“It’s cool because my page is clearly reaching different people, and people who are coming here are ordering from me,” Dimatteo said. “I think in the long run, once I open a bakery, it will do even more.”
For other small businesses who are considering social media, Dimatteo has this advice: “Just do it. I wanted to post on TikTok when I first started my business and I didn’t, and I’m kicking myself for it because I could have been even further along than I am. If there’s something you’re wanting to do or to document, it’s almost wrong not to do it.”
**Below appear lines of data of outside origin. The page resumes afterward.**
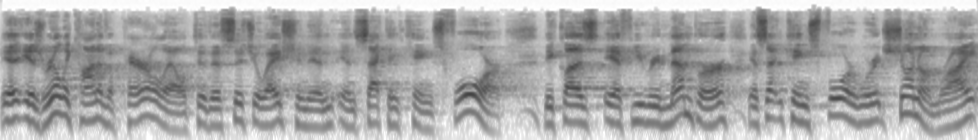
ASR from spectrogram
is really kind of a parallel to this situation in, in 2 Kings 4. Because if you remember, in 2 Kings 4, we're at Shunem, right?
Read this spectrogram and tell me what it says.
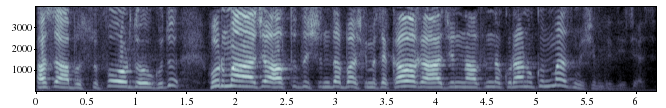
Ashab-ı suffa orada okudu. Hurma ağacı altı dışında başka mesela kavak ağacının altında Kur'an okunmaz mı şimdi diyeceğiz.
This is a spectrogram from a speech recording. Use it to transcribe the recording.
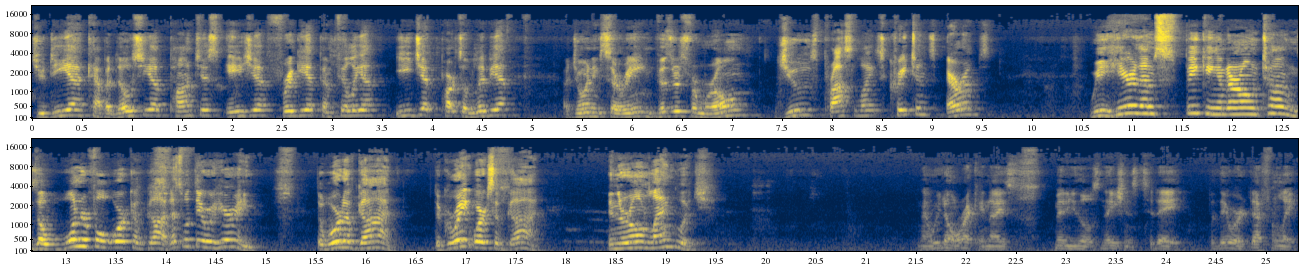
Judea, Cappadocia, Pontus, Asia, Phrygia, Pamphylia, Egypt, parts of Libya, adjoining Cyrene, visitors from Rome, Jews, proselytes, Cretans, Arabs. We hear them speaking in their own tongues, the wonderful work of God. That's what they were hearing. The Word of God, the great works of God in their own language. Now, we don't recognize many of those nations today, but they were definitely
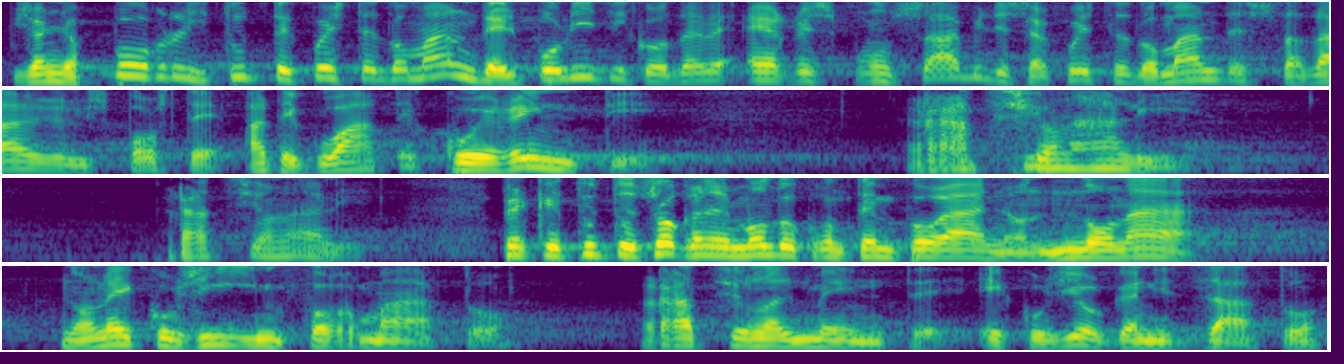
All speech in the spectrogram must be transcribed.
Bisogna porgli tutte queste domande e il politico deve, è responsabile se a queste domande sa dare risposte adeguate, coerenti, razionali. razionali, perché tutto ciò che nel mondo contemporaneo non, ha, non è così informato razionalmente e così organizzato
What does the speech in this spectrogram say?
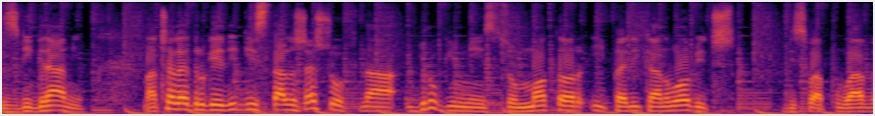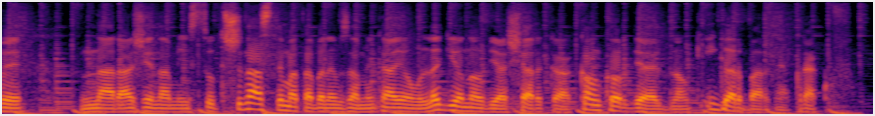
z Wigrami. Na czele drugiej ligi Stal Rzeszów na drugim miejscu Motor i Pelikan Łowicz. Wisła Puławy na razie na miejscu 13, a tabelę zamykają Legionowia, Siarka, Concordia Elbląg i Garbarnia Kraków.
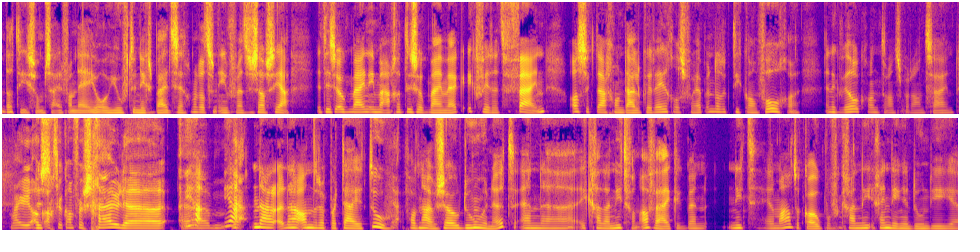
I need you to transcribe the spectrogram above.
Dat die soms zeiden van nee joh, je hoeft er niks bij te zeggen. Maar dat zo'n influencer zelf zei, ja, het is ook mijn imago, het is ook mijn werk. Ik vind het fijn als ik daar gewoon duidelijke regels voor heb en dat ik die kan volgen. En ik wil ook gewoon transparant zijn. Waar je je ook Dus- achter kan verschuilen. ja, Ehm, ja, Naar, naar andere partijen toe. Ja. Van nou, zo doen we het. En eh, ik ga daar niet van afwijken. Ik ben niet helemaal te koop of ik ga niet, geen dingen doen die... eh,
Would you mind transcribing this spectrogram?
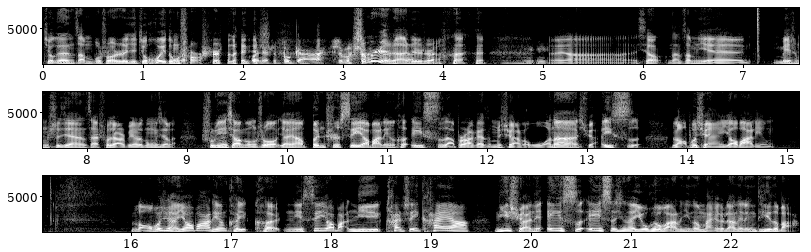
就跟咱们不说，人家就会动手似的，关键是不敢，是吧？什么人啊，这是？哎呀，行，那咱们也没什么时间再说点别的东西了。书信小耿说：“杨洋，奔驰 C 幺八零和 A 四啊，不知道该怎么选了。我呢选 A 四，老婆选幺八零。老婆选幺八零可以，可你 C 幺八，你看谁开呀？你选那 A 四，A 四现在优惠完了，你能买个两点零 T 的吧？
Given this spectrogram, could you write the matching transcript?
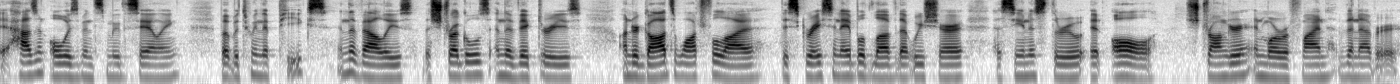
It hasn't always been smooth sailing, but between the peaks and the valleys, the struggles and the victories, under God's watchful eye, this grace enabled love that we share has seen us through it all, stronger and more refined than ever.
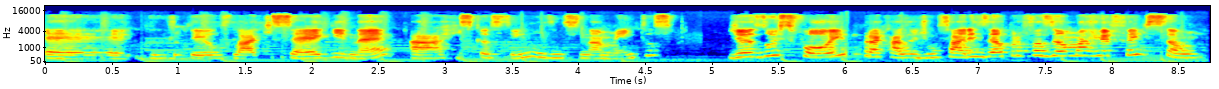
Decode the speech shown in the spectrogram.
é, dos judeus lá que segue, né? A risca, assim, os ensinamentos. Jesus foi para a casa de um fariseu para fazer uma refeição.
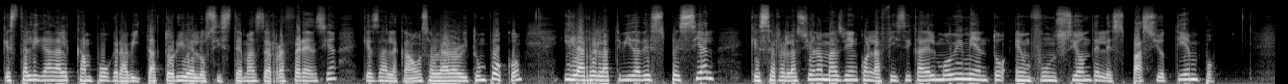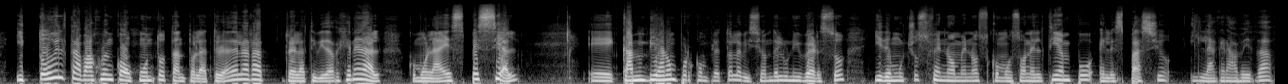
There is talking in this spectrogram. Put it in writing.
que está ligada al campo gravitatorio de los sistemas de referencia, que es la que vamos a hablar ahorita un poco, y la relatividad especial, que se relaciona más bien con la física del movimiento en función del espacio-tiempo. Y todo el trabajo en conjunto, tanto la teoría de la relatividad general como la especial, eh, cambiaron por completo la visión del universo y de muchos fenómenos como son el tiempo, el espacio y la gravedad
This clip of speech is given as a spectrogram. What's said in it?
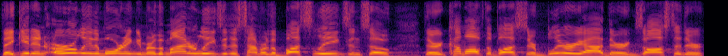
They get in early in the morning. Remember, the minor leagues at this time are the bus leagues, and so they come off the bus. They're bleary eyed. They're exhausted. They're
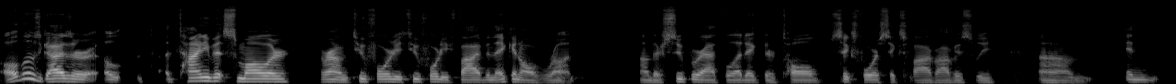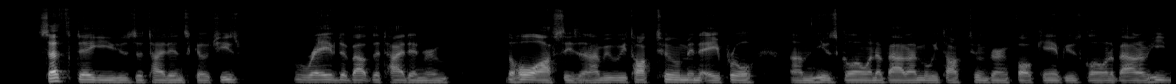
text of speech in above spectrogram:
All those guys are a, a, tiny bit smaller, around 240, 245, and they can all run. Uh, they're super athletic. They're tall, 6'4", 6'5", obviously. Um, and Seth Doege, who's the tight ends coach, he's raved about the tight end room the whole offseason. I mean, we talked to him in April. Um, he was glowing about him. We talked to him during fall camp. He was glowing about him. He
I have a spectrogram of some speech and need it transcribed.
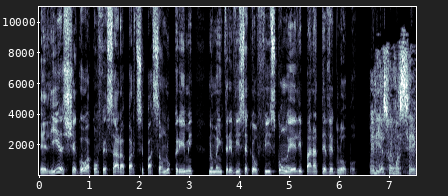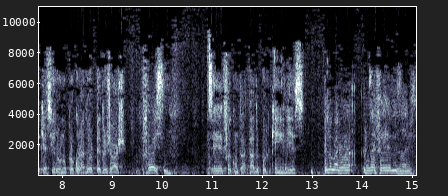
Elias chegou a confessar a participação no crime numa entrevista que eu fiz com ele para a TV Globo. Elias, foi você que atirou no procurador Pedro Jorge? Foi, sim. Você foi contratado por quem, Elias? Pelo Major José Ferreira dos Anjos.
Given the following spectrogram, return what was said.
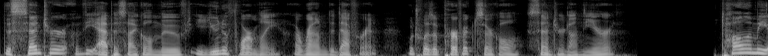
the center of the epicycle moved uniformly around the deferent, which was a perfect circle centered on the Earth. Ptolemy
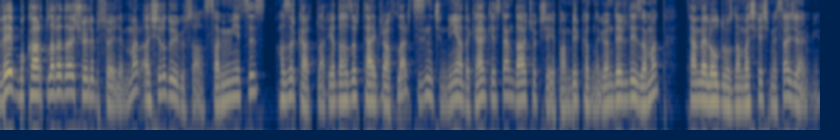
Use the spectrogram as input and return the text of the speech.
Ve bu kartlara da şöyle bir söylem var. Aşırı duygusal, samimiyetsiz hazır kartlar ya da hazır telgraflar sizin için dünyadaki herkesten daha çok şey yapan bir kadına gönderildiği zaman tembel olduğunuzdan başka hiç mesaj vermiyor.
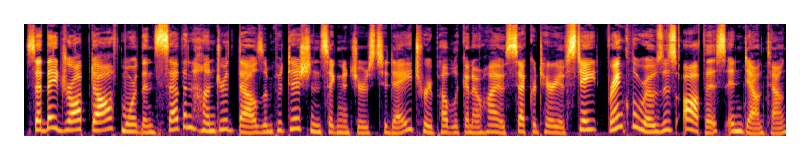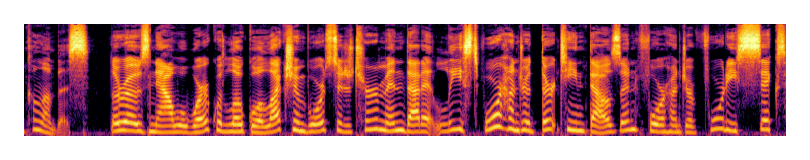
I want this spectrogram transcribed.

Her advice for businesses currently on social media is to use their platforms to encourage relationships, not just sales. Though most businesses’ goal is to promote and sell products, that’s usually not what social media users want to see.
“I’m not directly selling anything on my TikTok, which is another reason why I feel like my page does really well,” Dimatteo said. “I’m not advertising and shoving it down people’s throat; I’m just trying to have fun.”
To do this, Dimatteo says she always stops and considers what people want to see.
“I try to make things that you would stop to watch while you’re scrolling,” Dimatteo said. “I’ll edit a video, and then I’ll exit my app and won’t watch it for 30 minutes. Then I go back in to watch it, and if it’s something I wouldn’t scroll past halfway through, I’ll post it.”
As for Mack’s Macs, Dimatteo dreams of a future with multiple locations, a staff to help her manage baking and social media, and an even bigger community on TikTok.
“The playful spirit that started the business has definitely transcended further into TikTok and into the world,” Connor Dimatteo said. “I’m excited to see where she goes from here.”
Social media is quickly becoming one of the most powerful tools a business can use to promote its products. However, it can also be notoriously difficult to use effectively. For business owners and PR practitioners, Dimatteo’s story is a great example of how adaptability, good nature and a determined spirit are the perfect ingredients for a successful social media presence.